There are a few things here, in no particular order
- Anchor baby? What’s an anchor baby? Her personal life and well-being is no concern of HM Government. Let’s see, a Japanese mother, an Australian father and an English baby, where do deport that family to? Or do you split them up like the slave traders used to do?
- Did you catch that she is a world-class scholar that the university brought in to help their students? On a fellowship, no less.
- She was so good that they offered her a permanent job. But screw the students, they don’t need world-class scholars at the University of Nottingham, anyhow. Anybody think understanding the Chinese isn’t going to be important in the next fifty years? Other than the British government, I mean.
- She also does work for the government that required her to spend large amounts of time out of the country.
- She’s good enough that one of her papers in on the website of HM Embassy in Beijing.
- This (so-called) violation took place in 2010.
- The law was passed in 2012.
Six and seven are the very definition of an ex post facto law, you do something completely legal, later they pass a law making it illegal and then prosecute you for doing what was legal when you did it. The Brits have a history of this nonsense which is why Article 1 of the US Constitution says plainly in section 9
No bill of attainder or ex post facto Law shall be passed.

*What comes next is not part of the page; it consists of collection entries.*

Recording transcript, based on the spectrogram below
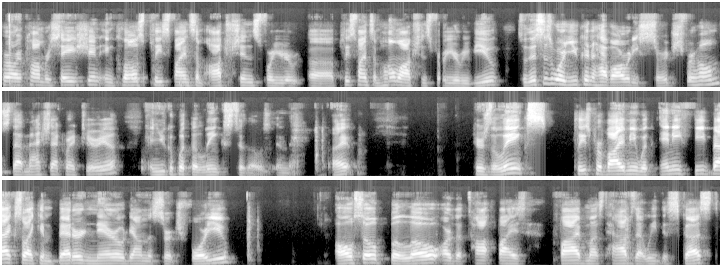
per our conversation, in close, please find some options for your, uh, please find some home options for your review. So this is where you can have already searched for homes that match that criteria, and you can put the links to those in there, right? Here's the links. Please provide me with any feedback so I can better narrow down the search for you. Also, below are the top five, five must-haves that we discussed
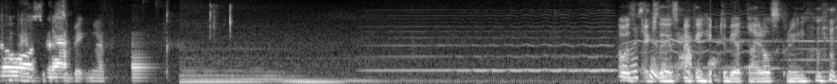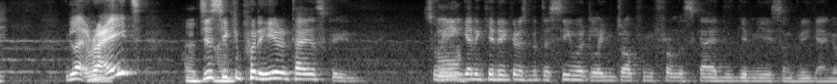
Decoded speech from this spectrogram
So Okay, awesome. it's a big map. I was actually expecting here to be a title screen. Like right? That's Just you nice. can put it here in title screen. So we Yeah. ain't getting Kid Icarus, but the scene with like dropping from the sky did give me some Greek anger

and in section 10
No state shall enter into any treaty, alliance, or confederation; grant letters of marque and reprisal; coin money; emit bills of credit; make anything but gold and silver coin a tender in payment of debts; pass any bill of attainder, ex post facto law, or law impairing the obligation of contracts, or grant any title of nobility.
I’d guess as a layman, that one could make due process arguments about this with precedents stretching all the way back to Magna Charta as well. It’s why our constitution is so important.

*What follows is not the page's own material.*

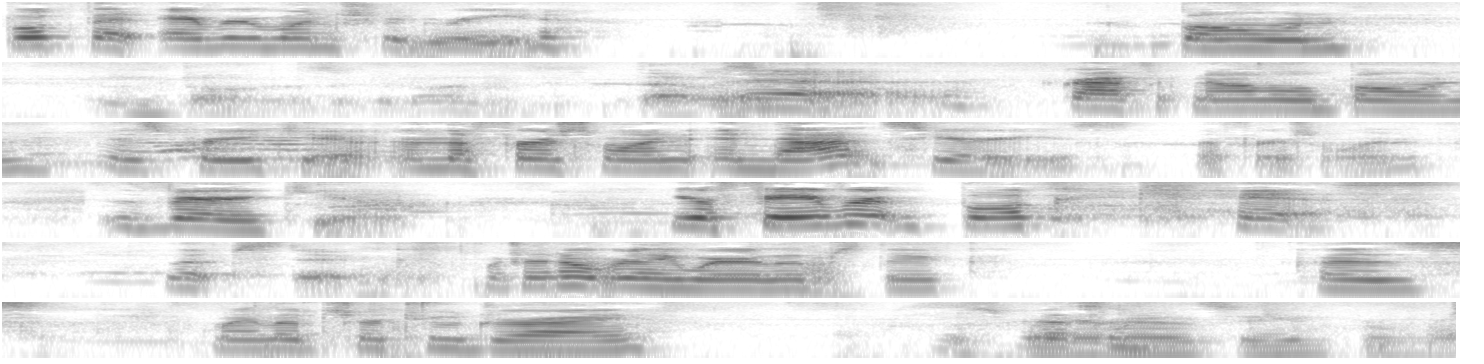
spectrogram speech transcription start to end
book that everyone should read. Bone. Bone was a good one. That was The graphic novel Bone is pretty cute. And the first one in that series, the first one, is very cute. Your favorite book, Kiss. Lipstick. Which I don't really wear lipstick. Because my lips are too dry. the Spider-Man scene from uh,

I suppose we should note that the British let in the dregs of all Europe with hardly a whimper, thanks to the European Union, and the fact that Britain is (and always has been) one of the most prosperous countries in Europe. Just like we do, with less cause, on our southern border.
Wow, just wow!